= Beginning of Section =

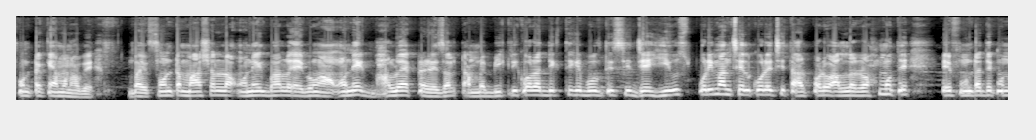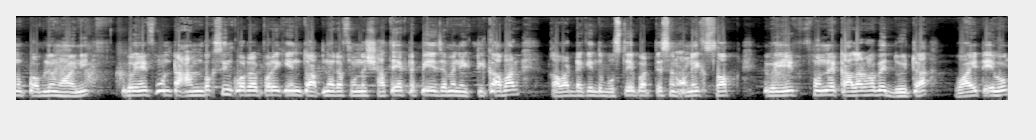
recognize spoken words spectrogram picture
ফোনটা কেমন হবে। ভাই, ফোনটা মাশাল্লাহ অনেক ভালো এবং অনেক ভালো একটা রেজাল্ট আমরা বিক্রি করার দিক থেকে বলতেছি যে হিউজ পরিমাণ সেল করেছি। তারপরেও আল্লাহর রহমতে এই ফোনটাতে কোনো প্রবলেম হয়নি। এবং এই ফোনটা আনবক্সিং করার পরে কিন্তু আপনারা ফোনের সাথে একটা পেয়ে যাবেন একটি কাভার কাভারটা কিন্তু বুঝতেই পারতেছেন অনেক সফট এবং এই ফোনের কালার হবে দুইটা হোয়াইট এবং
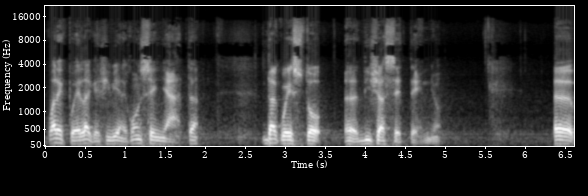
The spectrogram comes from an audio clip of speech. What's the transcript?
qual è quella che ci viene consegnata da questo eh, diciassettennio. Eh,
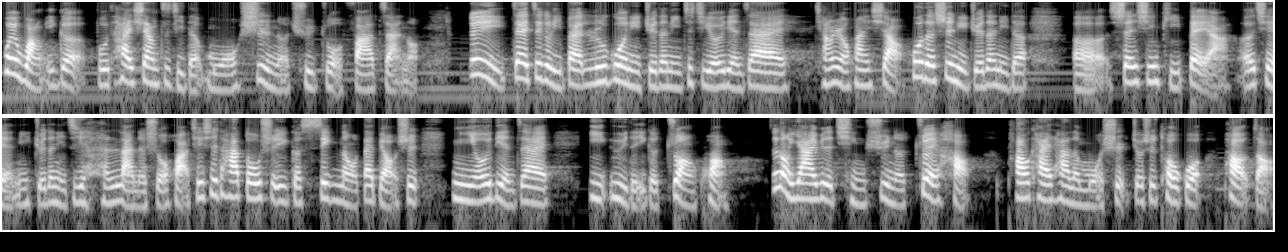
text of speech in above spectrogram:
会往一个不太像自己的模式呢去做发展哦。所以在这个礼拜，如果你觉得你自己有一点在强忍欢笑，或者是你觉得你的呃身心疲惫啊，而且你觉得你自己很懒得说话，其实它都是一个 signal，代表是你有一点在抑郁的一个状况。这种压抑的情绪呢，最好抛开它的模式，就是透过泡澡、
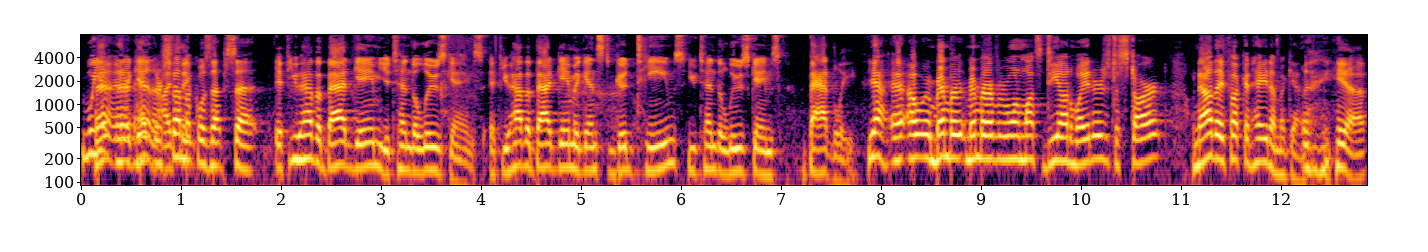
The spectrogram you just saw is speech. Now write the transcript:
Well, yeah, that- and again, their I stomach think- was upset. if you have a bad game, you tend to lose games. If you have a bad game against good teams, you tend to lose games badly. Yeah, and, oh, remember, remember, everyone wants Dion Waiters to start. Now they fucking hate him again. yeah.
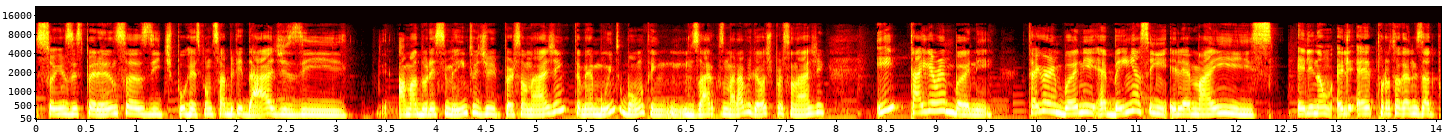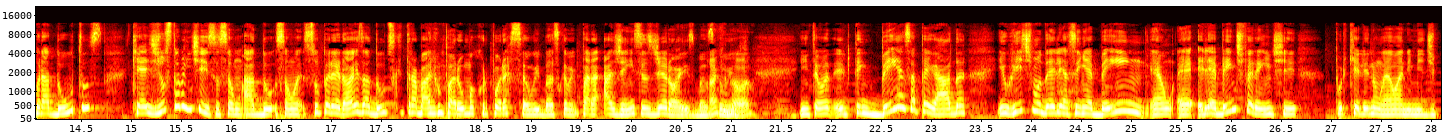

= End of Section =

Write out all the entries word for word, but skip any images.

recognize spoken words spectrogram picture
ফোনটা কেমন হবে। ভাই, ফোনটা মাশাল্লাহ অনেক ভালো এবং অনেক ভালো একটা রেজাল্ট আমরা বিক্রি করার দিক থেকে বলতেছি যে হিউজ পরিমাণ সেল করেছি। তারপরেও আল্লাহর রহমতে এই ফোনটাতে কোনো প্রবলেম হয়নি। এবং এই ফোনটা আনবক্সিং করার পরে কিন্তু আপনারা ফোনের সাথে একটা পেয়ে যাবেন একটি কাভার কাভারটা কিন্তু বুঝতেই পারতেছেন অনেক সফট এবং এই ফোনের কালার হবে দুইটা হোয়াইট এবং
The spectrogram comes from an audio clip of speech. What's the transcript?
qual è quella che ci viene consegnata da questo eh, diciassettennio. Eh,
text of speech in above spectrogram:
会往一个不太像自己的模式呢去做发展哦。所以在这个礼拜，如果你觉得你自己有一点在强忍欢笑，或者是你觉得你的呃身心疲惫啊，而且你觉得你自己很懒得说话，其实它都是一个 signal，代表是你有一点在抑郁的一个状况。这种压抑的情绪呢，最好抛开它的模式，就是透过泡澡、
The spectrogram you just saw is speech. Now write the transcript:
Well, yeah, that- and again, their I stomach think- was upset. if you have a bad game, you tend to lose games. If you have a bad game against good teams, you tend to lose games badly. Yeah, and, oh, remember, remember, everyone wants Dion Waiters to start. Now they fucking hate him again. yeah.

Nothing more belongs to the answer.